Most of the fun of this movie that I already alluded to earlier, is watching the ensemble cast and seeing all of these different roles they pick-up in each story. See, in this movie, instead of just having a star play one character, in one story, and having that be their own pride and joy, they all get to play another character in each and every other story and all have different looks. Some are goofy-looking, and some are pretty neat-o how they all pulled it off (make-up and costume designs are sure to get an Oscar nomination this year), but overall, they all will probably have you staring at that one character and thinking to yourself, “Is that Huge Weaving in drag?”

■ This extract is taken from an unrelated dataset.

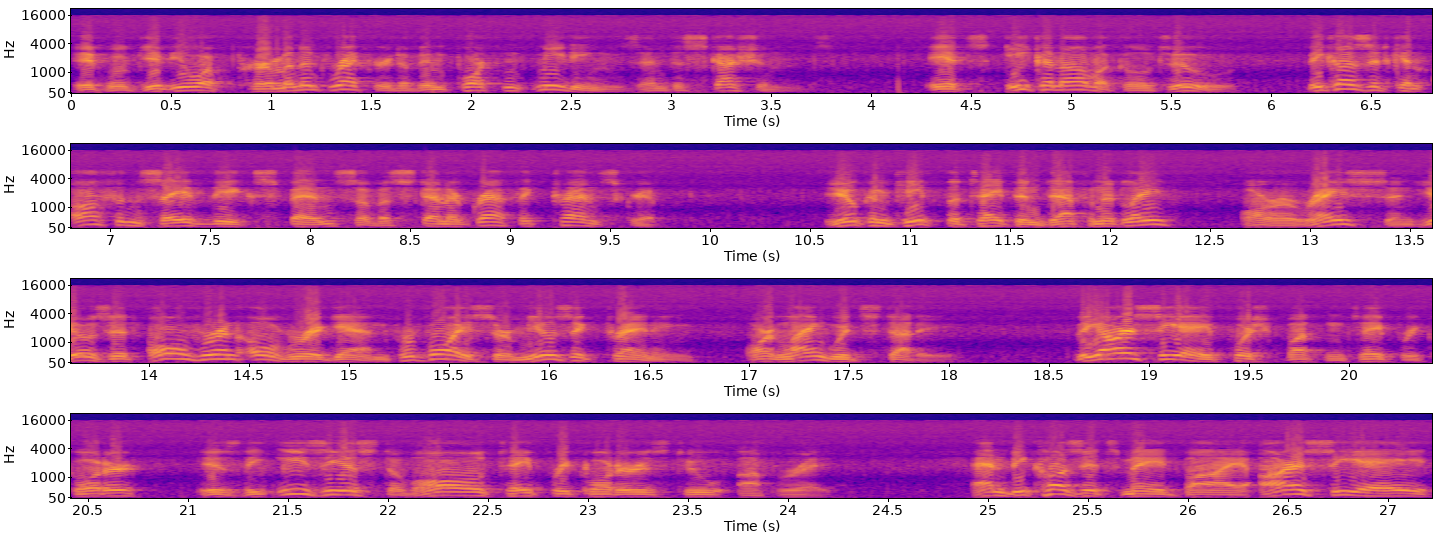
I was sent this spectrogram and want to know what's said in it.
It will give you a permanent record of important meetings and discussions. It's economical, too, because it can often save the expense of a stenographic transcript. You can keep the tape indefinitely or erase and use it over and over again for voice or music training or language study. The RCA push button tape recorder is the easiest of all tape recorders to operate. And because it's made by RCA,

And yes, in case you wondering, Hugo Weaving does actually show-up in drag here and it’s fun to watch him play it too, because the guy plays a villain in every, single story. But he’s not the only one having fun out of the cast, because everybody else is pretty much too. Tom Hanks shows up the most prominently in this flick and plays all of these different types and roles that we have never really seen from the guy before and it just goes to show you why exactly this guy is the face of-Hollywood, in a lot of ways. Halle Berry is another one who shows up the most prominently in this flick and shows us all why she deserves bigger and better roles like the ones she has here. It’s been awhile since Berry has actually took a nice, juicy-role that spoke to her true talents as an actress, and thankfully, the time has come to where we see it finally and she handles herself oh so perfectly with every story.

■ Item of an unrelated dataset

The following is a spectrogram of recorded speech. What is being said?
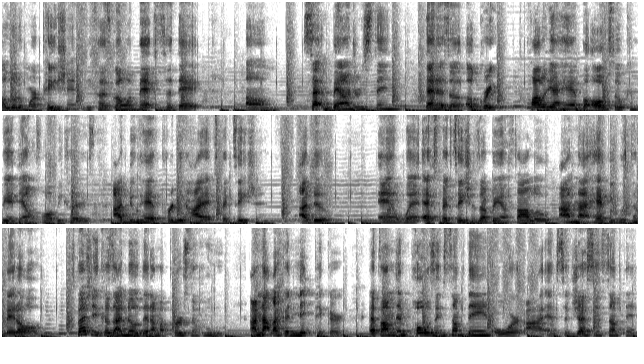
a little more patient because going back to that um setting boundaries thing, that is a, a great quality I have, but also can be a downfall because I do have pretty high expectations. I do. And when expectations are being followed, I'm not happy with them at all. Especially because I know that I'm a person who I'm not like a nitpicker. If I'm imposing something or I am suggesting something,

Out of this whole cast, it’s really hard to decipher who has the more-difficult tasks at-hand here, but I will say that the one I was most impressed with was Jim Sturgess who held his own pretty damn well throughout this whole flick. Maybe the guy didn’t do an amazingly spectacular job, but after appearing in shit like 21, Across the Universe, and One Day, the guy took me by surprise by showing me the depths he has as an actor and I look forward to seeing what else he can do in the near-future with his career. Hopefully, just hopefully, he steers clear of those soapy, melodramas that always seem to plague young, good-looking guys’ careers like his.

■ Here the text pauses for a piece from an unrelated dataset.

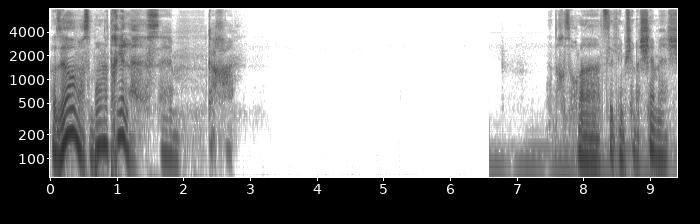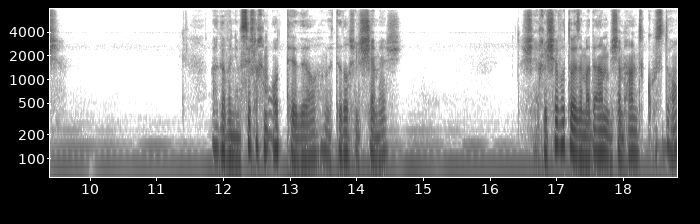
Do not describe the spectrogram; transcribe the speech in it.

It should also be as to no surprise that Jim Broadbent steals the show in every story he has, and the one where he and a couple of fellow old-timers plan an escape out of an old-folks home is definitely worth the price of admission alone. Basically, everybody you see on that cast-list up there on the poster, is featured plenty of times in this movie that will have you pointing to the screen a crap-load of times. But on a sad-note, the coolest Brit of them all seems to get the short-stick a bit. Yep, that’s right. I’m talking about you Hugh Grant. I want to see more of you buddy, so show-up in more stuff!
Consensus: Cloud Atlas is a very, very long movie that’s filled with plenty of stories, plenty of characters, and plenty of ambitions that it’s set for itself, but is also a very entertaining and beautiful movie to watch as it never really leaves you bored when it’s all over. It may not be the most emotionally-impacting viewing-experience you’ll have this year, but it’s a great watch that will probably take-up half of your day. But, in a good way at least.